Task = Pictures excluded, output exactly the lines from the one containing "Your answer should" through the last line of the listing below.

Exercise data =
◇ ◇ ◇

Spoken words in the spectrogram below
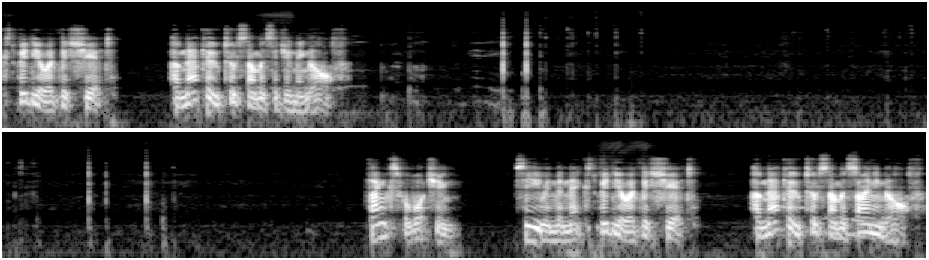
next video of this shit. Hanako to summer signing off. Thanks for watching. See you in the next video of this shit. Hanako to summer signing off.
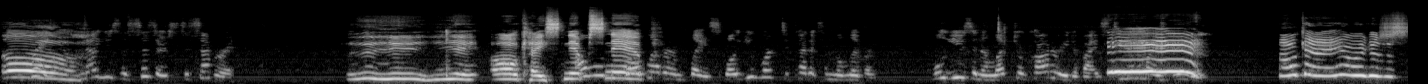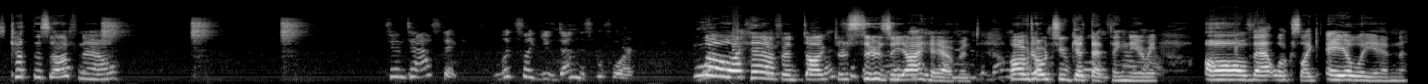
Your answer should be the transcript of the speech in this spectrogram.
Oh. Great. Now use the scissors to sever it. Okay, snip, I'll snip. the gallbladder in place while you work to cut it from the liver. We'll use an electrocautery device to minimize bleeding. Okay, we can just cut this off now. Fantastic. Looks like you've done this before. No, I haven't, Dr. Let's take a Susie, I haven't. into the belly Oh, don't you get that thing near me. Oh, that looks like alien.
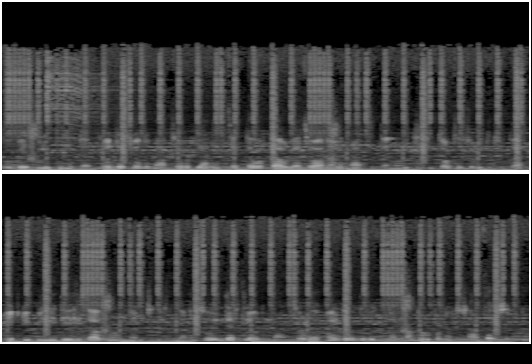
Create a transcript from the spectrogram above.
so basically உப்பு முட்டை. ஸோ இந்த இடத்துல வந்து மேக்ஸோட பிளான் எக்ஸாக்டாக ஒர்க் ஆகல. ஸோ அதனால மேக்ஸ் தன்னோட கிட்டி தாட்ஸை சொல்லிக்கிட்டு இருக்கா. எப்படி பில்லி டெய்லி சாகணும்னு நினச்சிக்கிட்டு இருந்தாங்க ஸோ இந்த இடத்துல வந்து மேக்ஸோட மைண்டை வந்து வெக்னா கண்ட்ரோல் பண்ண டிரான்சாக்ஷன் வந்து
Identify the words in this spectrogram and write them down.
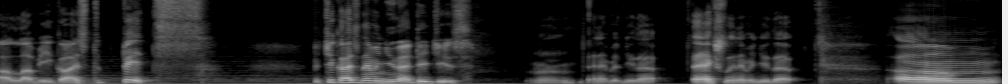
I love you guys to bits. But you guys never knew that, did yous? Mm, they never knew that. They actually never knew that. Um,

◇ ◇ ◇

Solution =
Your answer should be the transcript of the speech in this spectrogram.
Oh. Great. Now use the scissors to sever it. Okay, snip, I'll snip. the gallbladder in place while you work to cut it from the liver. We'll use an electrocautery device to minimize bleeding. Okay, we can just cut this off now. Fantastic. Looks like you've done this before. No, I haven't, Dr. Let's take a Susie, I haven't. into the belly Oh, don't you get that thing near me. Oh, that looks like alien.
Create a transcript from the spectrogram above.
so basically உப்பு முட்டை. ஸோ இந்த இடத்துல வந்து மேக்ஸோட பிளான் எக்ஸாக்டாக ஒர்க் ஆகல. ஸோ அதனால மேக்ஸ் தன்னோட கிட்டி தாட்ஸை சொல்லிக்கிட்டு இருக்கா. எப்படி பில்லி டெய்லி சாகணும்னு நினச்சிக்கிட்டு இருந்தாங்க ஸோ இந்த இடத்துல வந்து மேக்ஸோட மைண்டை வந்து வெக்னா கண்ட்ரோல் பண்ண டிரான்சாக்ஷன் வந்து
Identify the words in this spectrogram and write them down.
I love you guys to bits. But you guys never knew that, did yous? Mm, they never knew that. They actually never knew that. Um,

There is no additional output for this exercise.